Reproductive biology

Information on reproduction is available for only a few species. Some species show one defined reproductive event during the year that coincides with the greatest seasonal abundance of food. Other species, particularly those inhabiting

A southern opossum (Didelphis marsupialis) with its young. (Photo by Laura Riley. Bruce Coleman, Inc. Reproduced by permission.)

more tropical climates, may have two reproductive periods every year or even have an indistinct pattern in which reproductive females can be found in every month of the year.

New World opossums are polygamous. Like other marsupials, have a very short gestation period, followed by a long developmental period. After a gestation between 12 and 15 days, the embryo-like newborn, naked, with eyes and ears closed but strong arms and well-developed claws, crawls along a path between the cloaca and the marsupium (or mammary region in those species with no marsupium) that has been licked by the female. Once in the mammary region, each individual attaches to a nipple, where it will remain for four to eight weeks, depending on the species. Offspring can then detach from the nipples for the first time. When they are too large to fit in the female's pouch, they crawl on her back or are simply dragged behind her, while still attached to the mammae. Young remain dependent on their mothers until they are two to four months old, after which they are weaned and proceed to disperse.

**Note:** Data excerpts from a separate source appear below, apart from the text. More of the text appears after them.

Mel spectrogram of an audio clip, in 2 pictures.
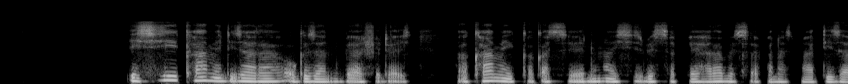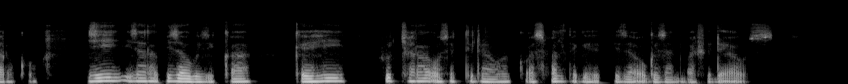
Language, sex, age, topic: Gamo, male, 18-24, government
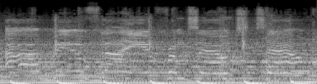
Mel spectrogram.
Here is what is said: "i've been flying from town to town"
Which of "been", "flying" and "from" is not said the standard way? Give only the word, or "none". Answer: been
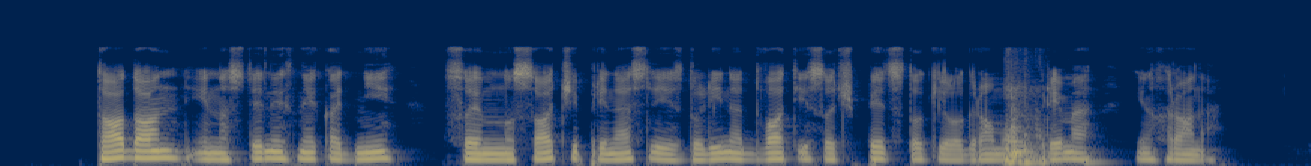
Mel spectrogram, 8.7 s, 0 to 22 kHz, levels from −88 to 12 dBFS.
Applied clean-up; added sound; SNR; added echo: classical method log-MMSE.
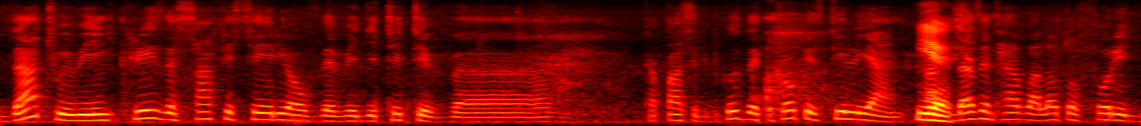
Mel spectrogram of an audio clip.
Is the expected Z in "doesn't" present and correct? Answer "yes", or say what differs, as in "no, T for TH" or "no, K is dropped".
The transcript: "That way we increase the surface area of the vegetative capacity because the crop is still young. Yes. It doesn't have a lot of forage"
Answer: yes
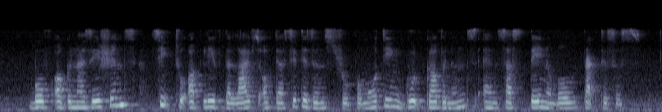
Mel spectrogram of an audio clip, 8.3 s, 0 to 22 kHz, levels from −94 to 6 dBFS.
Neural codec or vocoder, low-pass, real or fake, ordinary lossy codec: none; 7.2 kHz; real; none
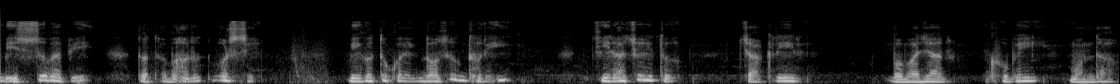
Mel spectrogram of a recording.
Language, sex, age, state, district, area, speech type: Bengali, male, 30-45, West Bengal, Howrah, urban, spontaneous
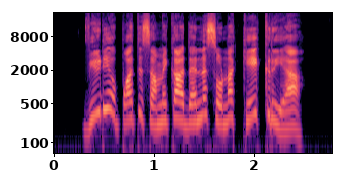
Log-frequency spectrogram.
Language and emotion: Tamil, angry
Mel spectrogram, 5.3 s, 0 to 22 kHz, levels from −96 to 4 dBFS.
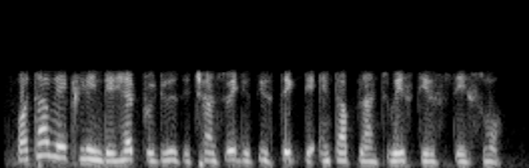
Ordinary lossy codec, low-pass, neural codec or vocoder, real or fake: Opus, 24 kbps; 3.6 kHz; none; real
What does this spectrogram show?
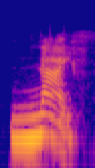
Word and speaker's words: knife: that first position okay so if i say knife knee knock now try to echoing back with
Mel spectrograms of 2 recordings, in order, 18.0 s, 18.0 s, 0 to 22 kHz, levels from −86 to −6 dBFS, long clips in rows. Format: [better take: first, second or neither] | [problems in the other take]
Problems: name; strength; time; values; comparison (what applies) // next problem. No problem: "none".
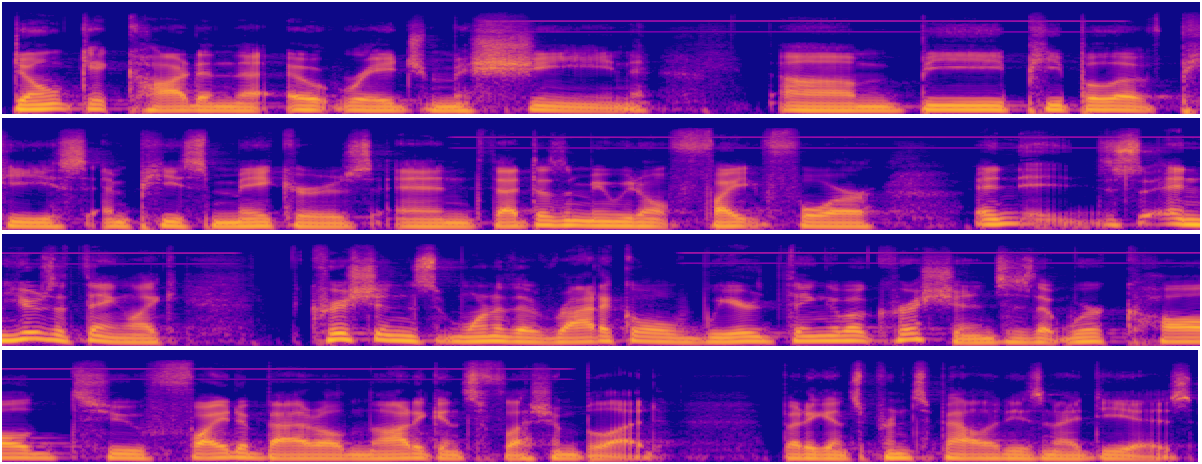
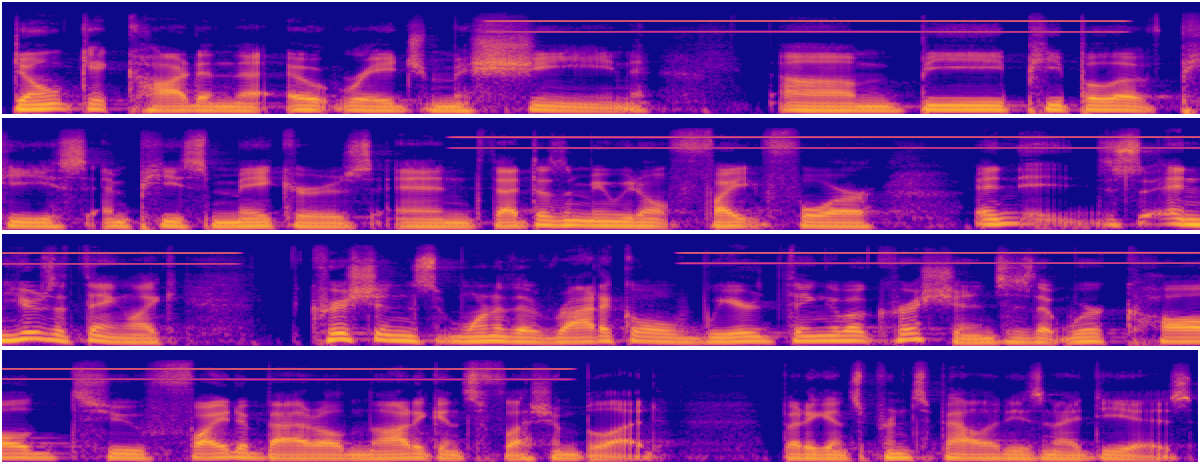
first | high-pitched whine; loud; from 2 to 4 s, from 6 to 10 s and from 12 to 16 s; 11.5 kHz, 6 dB below the speech; faint in the first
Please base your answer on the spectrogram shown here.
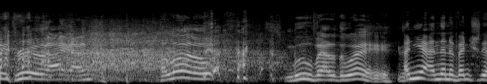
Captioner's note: laughter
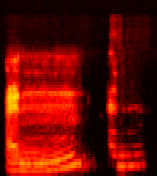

Litter size varies greatly in different genera. Five to 12 and up to 16 offspring are born in Monodelphis, two to five in Caluromys, four to 12 in Marmosa, two to five in Chironectes, six to 15 in Didelphis, and one to nine in Philander. Likely, many more young are born than those found by scientists attached to the mammae, but they die before they can attach themselves to a nipple.

Sexual maturity is attained at three to nine months in different genera. Many species construct nests inside rotten trees both standing and fallen, while others have nests on the ground or, in the case of the water opossum, in tunnels excavated in stream banks. Some species of mouse opossum utilize hummingbird nests as their own resting places. New World opossums use primarily plant matter to construct the spherical nests. These materials are transported in the partially rolled-up tail while the animal moves to the nest.

Many species are semelparous with males dying shortly after mating and females after weaning their first and only lit-

A Virginia opossum (Didelphis virginiana) uses its tail as an aid in climbing down. (Photo by Animals Animals ┬ęTed Levin. Reproduced by permission.)

ter produced. Females of some species, however, can breed twice in the same year with only a few months apart between births, and individuals of a few species can have two years of reproductive activity.

0 0

Post a comment